Nicorandil May Prevent Contrast-induced Nephropathy
Nicorandil significantly reduced contrast-induced nephropathy by 62%, compared with controls.
Nicorandil, an opener of the adenosine triphosphate-sensitive potassium channel and a dilator of coronary vasculature, might help patients avoid contrast-induced nephropathy (CIN).
Yiming Zhang, MD, of Affiliated Hospital of Jining Medical College in China, and colleagues conducted a meta-analysis of 4 randomized controlled trials of 709 Asian patients undergoing coronary angiography or percutaneous coronary intervention with contrast media. Included trials were judged of moderate quality.
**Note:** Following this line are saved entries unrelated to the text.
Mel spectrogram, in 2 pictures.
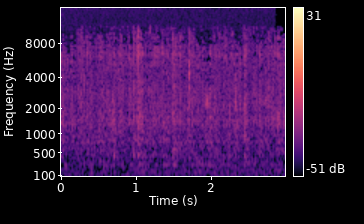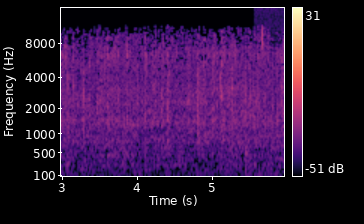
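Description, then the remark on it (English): Steady, dense rain pours down during a storm at an old building, a constant hiss with scattered droplet taps across the whole stretch, moderately loud, with no voices. “This old building can't handle a drizzle. Let alone a storm.”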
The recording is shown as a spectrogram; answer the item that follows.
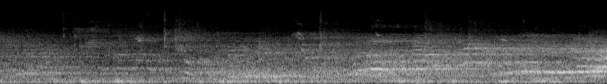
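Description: Basketball game in a gym hall: a few sharp bounces of the ball on the court, under spectators' and players' voices that grow louder about four seconds in.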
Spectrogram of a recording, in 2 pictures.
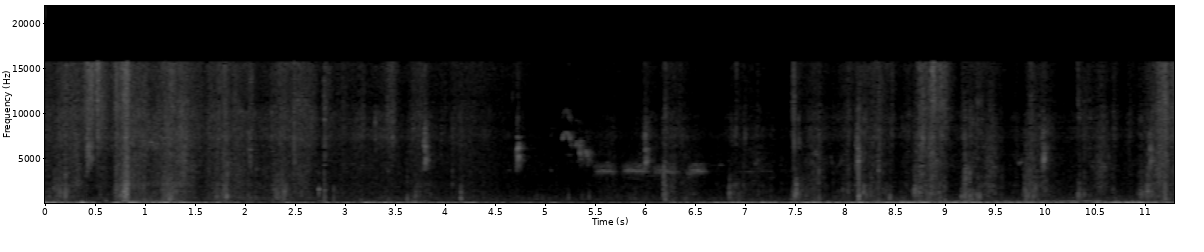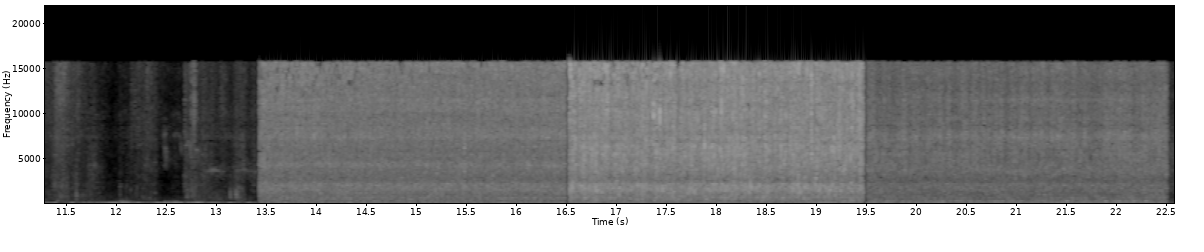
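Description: Footsteps on a rocky trail with a low rumble of wind on the microphone, then, a little past halfway, a small mountain stream rushing over granite boulders: a steady rush that steps up louder for a few seconds and back down.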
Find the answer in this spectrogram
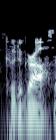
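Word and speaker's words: coup de grâce: And I think the latter is correct because coup de grace would be G-R-A-S. – S, yeah. – Whereas it's not spelled that way. It's spelled like grace.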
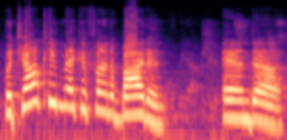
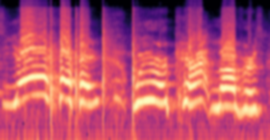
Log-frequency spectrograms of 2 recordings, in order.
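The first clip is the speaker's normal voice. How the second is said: higher, louder cheer; excited cheer; 10 semitones higher, 8 dB louder, slower than usual. Real, not acted. Streamer cheering to viewers about loving cats, excited. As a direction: whoop it out with joy.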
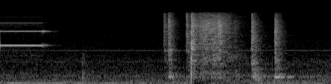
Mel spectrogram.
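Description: A surge generator fires a 6,000-volt discharge into a lighting circuit fitted with a surge suppressor: after a steady tone cuts out, several sharp broadband cracks and crackling bursts follow in quick succession, loud and close.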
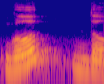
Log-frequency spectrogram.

Periprocedural nicorandil significantly reduced CIN risk by 62% compared with controls, according to results published online in Cardiovascular Therapeutics. How nicorandil was administered mattered. In subgroup analysis, oral nicorandil significantly reduced CIN risk by 68%, whereas intravenous (IV) nicorandil did not decrease CIN risk.
Nicorandil also was associated with a significant 4% lower increment in serum creatinine from baseline after 48 hours from contrast administration compared with controls. Nicorandil was not significantly associated with changes in cystatin C.
The nicorandil dose was 10 mg thrice daily or 10 mg once daily for the oral formation and 12 mg or 96 mg for the IV formulation. The volume of contrast dye varied from 125 to 215 mL, but was comparable between treated and untreated groups in each trial. Control groups received normal saline, placebo, or no treatment. All patients received pre-procedural hydration.
“In conclusion, results of our meta-analysis showed that periprocedural treatment with nicorandil may be preventative against the incidence of CIN in patients undergoing contrast exposure,” Dr Zhang and his team stated. “The influence of periprocedural nicorandil on the clinical outcome in these patients deserves further investigation.”
Ma X, Li X, Jiao Z, and Zhang Y. Nicorandil for the prevention of contrast-induced nephropathy: a meta-analysis of randomized controlled trials. Cardio Therap. doi: 10.1111/1755-5922.12316